Thank you for the comment Angie! It has been such a blessing for us.Delete
Are you still doing CC as well? I was just curious as I came across your website as I am just looking into it.ReplyDelete
We are no longer doing CC - the two philosophies are not compatible to me. We have loved our shift towards Schole' and contemplative/restful learning. It's been a tremendous blessing.Delete
Would you be willing to have a personal conversation with me? I am a new homeschooling mom. This will be my second year. I have more questions about Schole and about homeschooling, but I do not think this is the best forum to ask them. You can reach me at email@example.com and my name is Erika. Thank you!Delete
What a great shift this is! We need to move to viewing our homeschooling curriculum as tools and materials, and not truly curriculum. The true curriculum is what we do with it!ReplyDelete
Amen Alison - it's so true. Well said. :)Delete
This is wonderful! It's too easy to get caught up in what the curriculum tells us to do that we forget we're educating our children... not the curriculum. Thanks for the reminder. I needed it as we're starting back homeschooling next week. :-)ReplyDelete
Thank you Sara - It's my reminder to myself too as I look towards the coming year! :)Delete
Great article! Thank you for writing it and for being the second person today that God uses to free me from some of my mental blocks regarding "school time." Many blessings to you on your journey. :-)ReplyDelete

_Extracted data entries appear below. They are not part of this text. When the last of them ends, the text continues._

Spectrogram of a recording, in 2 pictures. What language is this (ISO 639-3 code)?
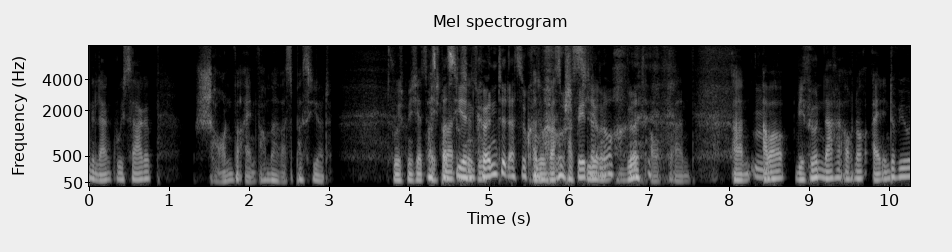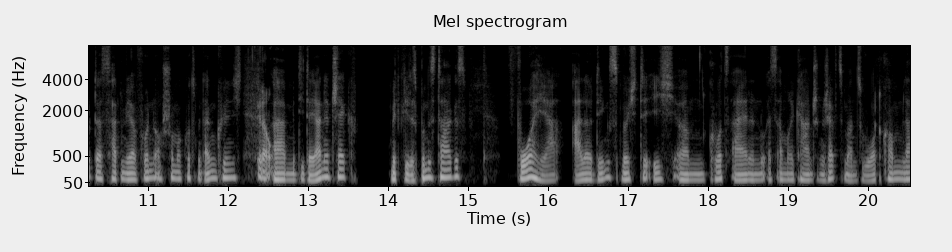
deu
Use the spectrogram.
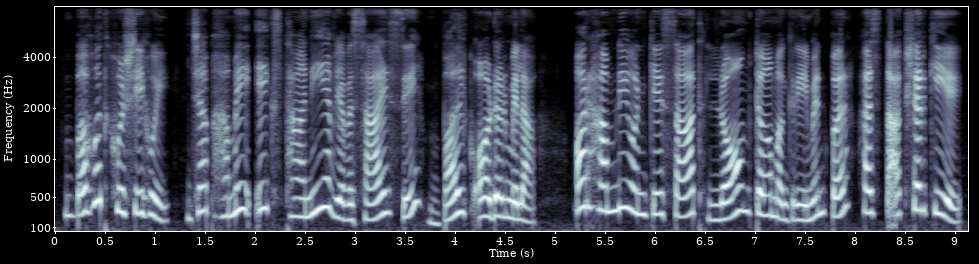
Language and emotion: Hindi, happy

I'm so glad this has blessed you and helped guide your journey. Blessings - ColleenDelete